■ **Your objective**
Quote exactly, and only, the lines of the material below from the line with "Given this spectrogram, produce" through the line with "Spectrogram what was said".

■ **Task inputs**
<<<<
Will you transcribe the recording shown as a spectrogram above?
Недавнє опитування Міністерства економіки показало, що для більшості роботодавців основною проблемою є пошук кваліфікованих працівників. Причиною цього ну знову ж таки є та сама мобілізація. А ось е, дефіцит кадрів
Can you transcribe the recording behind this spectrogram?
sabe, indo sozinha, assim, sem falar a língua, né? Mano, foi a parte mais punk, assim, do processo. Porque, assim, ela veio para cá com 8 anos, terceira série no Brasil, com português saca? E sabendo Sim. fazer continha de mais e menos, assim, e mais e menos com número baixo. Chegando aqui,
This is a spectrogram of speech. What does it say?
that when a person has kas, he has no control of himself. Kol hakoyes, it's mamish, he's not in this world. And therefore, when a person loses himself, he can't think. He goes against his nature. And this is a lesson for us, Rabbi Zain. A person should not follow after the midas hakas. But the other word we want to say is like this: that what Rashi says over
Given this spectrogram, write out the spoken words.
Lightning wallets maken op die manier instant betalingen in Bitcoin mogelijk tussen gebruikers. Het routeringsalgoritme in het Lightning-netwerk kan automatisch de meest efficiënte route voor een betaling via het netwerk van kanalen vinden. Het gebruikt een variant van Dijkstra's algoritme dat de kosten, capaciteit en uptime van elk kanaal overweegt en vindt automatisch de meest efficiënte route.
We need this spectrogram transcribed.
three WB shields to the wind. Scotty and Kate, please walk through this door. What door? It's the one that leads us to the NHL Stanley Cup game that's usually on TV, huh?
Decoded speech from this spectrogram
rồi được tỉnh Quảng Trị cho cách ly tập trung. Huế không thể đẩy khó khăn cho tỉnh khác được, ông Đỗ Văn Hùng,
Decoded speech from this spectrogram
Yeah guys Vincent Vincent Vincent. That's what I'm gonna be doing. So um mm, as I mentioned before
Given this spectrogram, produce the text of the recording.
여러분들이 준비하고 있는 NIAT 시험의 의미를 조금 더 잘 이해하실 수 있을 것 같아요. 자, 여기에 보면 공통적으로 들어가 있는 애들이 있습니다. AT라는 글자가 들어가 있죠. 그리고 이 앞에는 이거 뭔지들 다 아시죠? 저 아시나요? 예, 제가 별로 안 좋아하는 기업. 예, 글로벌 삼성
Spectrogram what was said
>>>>
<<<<
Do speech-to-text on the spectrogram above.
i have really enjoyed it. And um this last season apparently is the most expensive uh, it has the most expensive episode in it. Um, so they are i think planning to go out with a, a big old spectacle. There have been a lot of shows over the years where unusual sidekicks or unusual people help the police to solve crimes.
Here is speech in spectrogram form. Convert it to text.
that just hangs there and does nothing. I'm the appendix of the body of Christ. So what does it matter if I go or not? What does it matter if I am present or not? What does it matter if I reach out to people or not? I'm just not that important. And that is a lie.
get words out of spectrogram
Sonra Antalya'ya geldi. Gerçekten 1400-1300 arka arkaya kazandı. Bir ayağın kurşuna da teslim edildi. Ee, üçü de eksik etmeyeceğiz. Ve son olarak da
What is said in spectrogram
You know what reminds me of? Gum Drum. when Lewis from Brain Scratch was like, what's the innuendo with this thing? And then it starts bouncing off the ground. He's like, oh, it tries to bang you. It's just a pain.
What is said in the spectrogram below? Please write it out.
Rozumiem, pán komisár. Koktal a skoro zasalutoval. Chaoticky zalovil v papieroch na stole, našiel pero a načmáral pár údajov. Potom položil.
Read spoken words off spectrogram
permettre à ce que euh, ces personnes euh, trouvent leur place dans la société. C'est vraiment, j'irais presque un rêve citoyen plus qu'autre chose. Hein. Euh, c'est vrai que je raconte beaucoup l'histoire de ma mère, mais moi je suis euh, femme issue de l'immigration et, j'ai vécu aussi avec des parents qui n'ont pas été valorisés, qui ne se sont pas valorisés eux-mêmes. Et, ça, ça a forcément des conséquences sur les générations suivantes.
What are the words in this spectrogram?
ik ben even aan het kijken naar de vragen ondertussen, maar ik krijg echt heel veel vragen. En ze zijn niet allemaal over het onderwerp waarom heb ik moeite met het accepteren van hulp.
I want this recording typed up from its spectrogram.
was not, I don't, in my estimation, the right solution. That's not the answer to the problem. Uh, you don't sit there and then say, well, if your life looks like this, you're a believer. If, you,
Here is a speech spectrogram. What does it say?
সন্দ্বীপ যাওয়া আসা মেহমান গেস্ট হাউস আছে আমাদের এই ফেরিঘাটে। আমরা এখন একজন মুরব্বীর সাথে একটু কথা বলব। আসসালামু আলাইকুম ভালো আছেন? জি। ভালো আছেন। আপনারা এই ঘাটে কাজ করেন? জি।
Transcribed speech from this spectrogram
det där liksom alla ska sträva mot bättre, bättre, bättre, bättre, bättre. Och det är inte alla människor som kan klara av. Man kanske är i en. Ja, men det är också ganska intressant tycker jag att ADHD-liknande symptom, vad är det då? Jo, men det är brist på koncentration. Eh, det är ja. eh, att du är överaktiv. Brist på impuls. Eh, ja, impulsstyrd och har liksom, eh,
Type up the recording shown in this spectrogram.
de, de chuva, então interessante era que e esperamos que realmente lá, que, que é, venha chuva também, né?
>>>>
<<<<
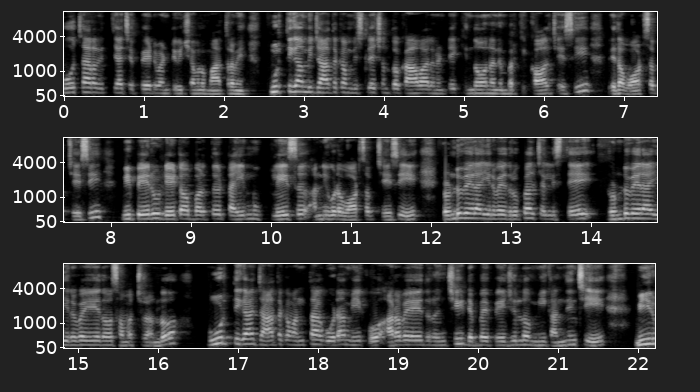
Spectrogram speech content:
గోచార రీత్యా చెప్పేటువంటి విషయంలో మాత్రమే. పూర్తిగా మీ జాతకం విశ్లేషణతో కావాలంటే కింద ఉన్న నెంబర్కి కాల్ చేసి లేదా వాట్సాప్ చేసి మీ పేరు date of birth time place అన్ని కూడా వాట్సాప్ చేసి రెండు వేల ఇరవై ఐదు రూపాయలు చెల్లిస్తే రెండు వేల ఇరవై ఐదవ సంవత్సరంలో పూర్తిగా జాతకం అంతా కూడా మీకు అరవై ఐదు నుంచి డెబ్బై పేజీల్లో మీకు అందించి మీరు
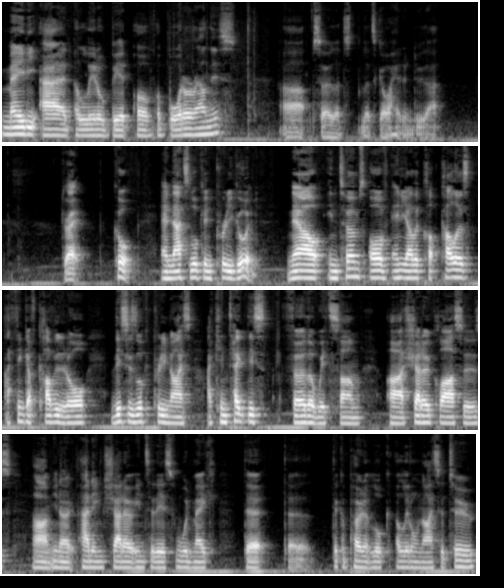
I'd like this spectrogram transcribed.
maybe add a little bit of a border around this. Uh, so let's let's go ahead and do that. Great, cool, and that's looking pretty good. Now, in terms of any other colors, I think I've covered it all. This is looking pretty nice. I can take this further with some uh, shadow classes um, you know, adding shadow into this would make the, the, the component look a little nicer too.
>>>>
■ **Answer for this exercise**
Given this spectrogram, produce the text of the recording.
여러분들이 준비하고 있는 NIAT 시험의 의미를 조금 더 잘 이해하실 수 있을 것 같아요. 자, 여기에 보면 공통적으로 들어가 있는 애들이 있습니다. AT라는 글자가 들어가 있죠. 그리고 이 앞에는 이거 뭔지들 다 아시죠? 저 아시나요? 예, 제가 별로 안 좋아하는 기업. 예, 글로벌 삼성
Spectrogram what was said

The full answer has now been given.